There were plenty of smiles yesterday at the Minuteman Triathlon. And regardless of times, everyone was a winner.
Munich has Oktoberfest. Westport has Westoberfest.
Now we’ve also got Oaktoberfest.
Okay, there’s no drinking, drinking games or lederhosen. But the October 4 event (7 p.m., Wakeman Town Farm) is still worth checking out.
Sponsored by Westport’s Tree Board, it’s a chance to learn about all the good things trees do in our yards — and how to return the favor, by caring for them.
Attendees receive free samplings, too.
Panelists include Mary Ellen Lemay (Aspetuck Land Trust), Danica Doroski (Connecticut Department of Energy and Environmental Protection), Doug Williams (Bartlett Tree Experts), and Tree Board members.
Click here for tickets, and more information.
Jesup Green is the site of this Saturday’s free, outdoor Japanese Fall Festival (September 18, 2-4 p.m.). The event — sponsored by the Japan Society of Fairfield County — features taiko drummers, an Okinawan dance performance, a live play of the Japanese folktale “Tanabata” (“Star-crossed Lovers”), traditional Bon dancing, Japanese calligraphy and a craft activity to make dance hats.
Click here for details.
“06880” has posted many stories and photos of “Gloria,” the oyster boat owned for years by the late Alan Sterling.
It was beached this summer in Gray’s Creek, between Compo Beach and Longshore.
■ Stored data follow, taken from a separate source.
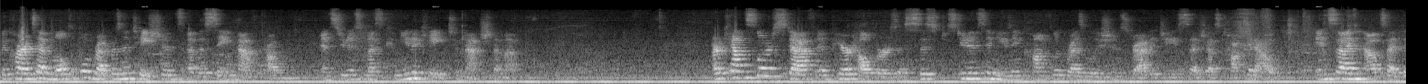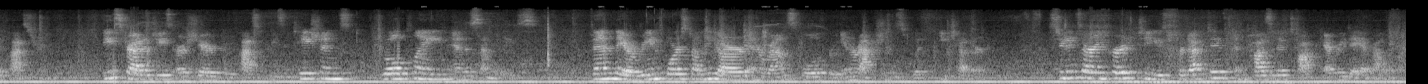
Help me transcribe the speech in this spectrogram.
The cards have multiple representations of the same math problem, and students must communicate to match them up. Our counselors, staff, and peer helpers assist students in using conflict resolution strategies such as talk it out, inside and outside the classroom. These strategies are shared through class presentations, role-playing, and assemblies. Then they are reinforced on the yard and around school through interactions with each other. Students are encouraged to use productive and positive talk every day at Vallemar.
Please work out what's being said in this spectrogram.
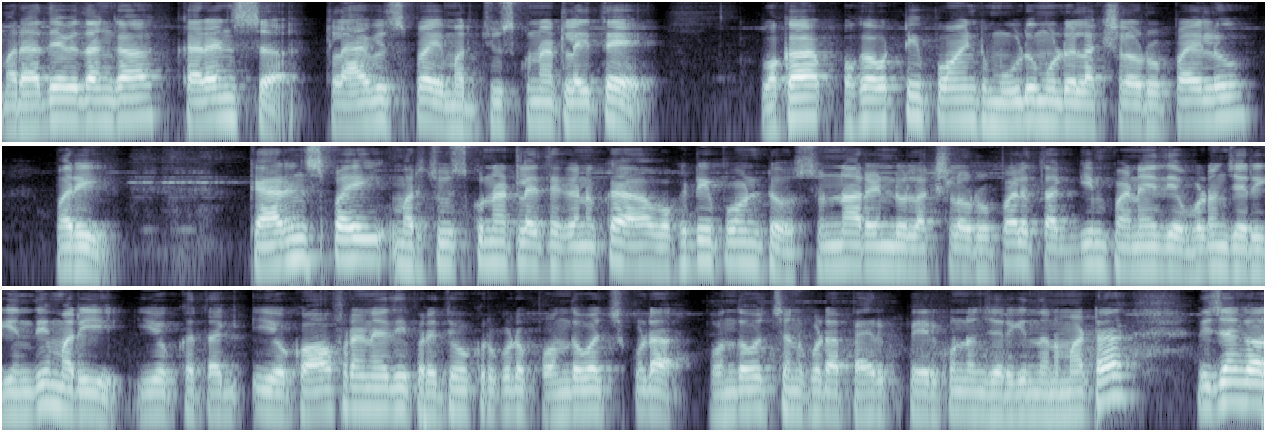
మరి అదేవిధంగా కరెన్స్ క్లావిస్పై మరి చూసుకున్నట్లయితే ఒక ఒకటి పాయింట్ మూడు మూడు లక్షల రూపాయలు మరి క్యారెన్స్పై మరి చూసుకున్నట్లయితే కనుక ఒకటి పాయింట్ సున్నా రెండు లక్షల రూపాయల తగ్గింపు అనేది ఇవ్వడం జరిగింది. మరి ఈ యొక్క తగ్ ఈ యొక్క ఆఫర్ అనేది ప్రతి ఒక్కరు కూడా పొందవచ్చు కూడా పొందవచ్చు అని కూడా పేరు పేర్కొనడం జరిగిందనమాట నిజంగా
Bruce McFadden has watched and — photographed — the craft for years. He wonders if this is its final resting place.
Linda Doyle was harvesting rhubarb for jam, when she spotted this guy in her garden. What a great way to start off the “Westport … Naturally” week!
And finally … in honor of yesterday’s gathering at Burying Hill Beach (see story above):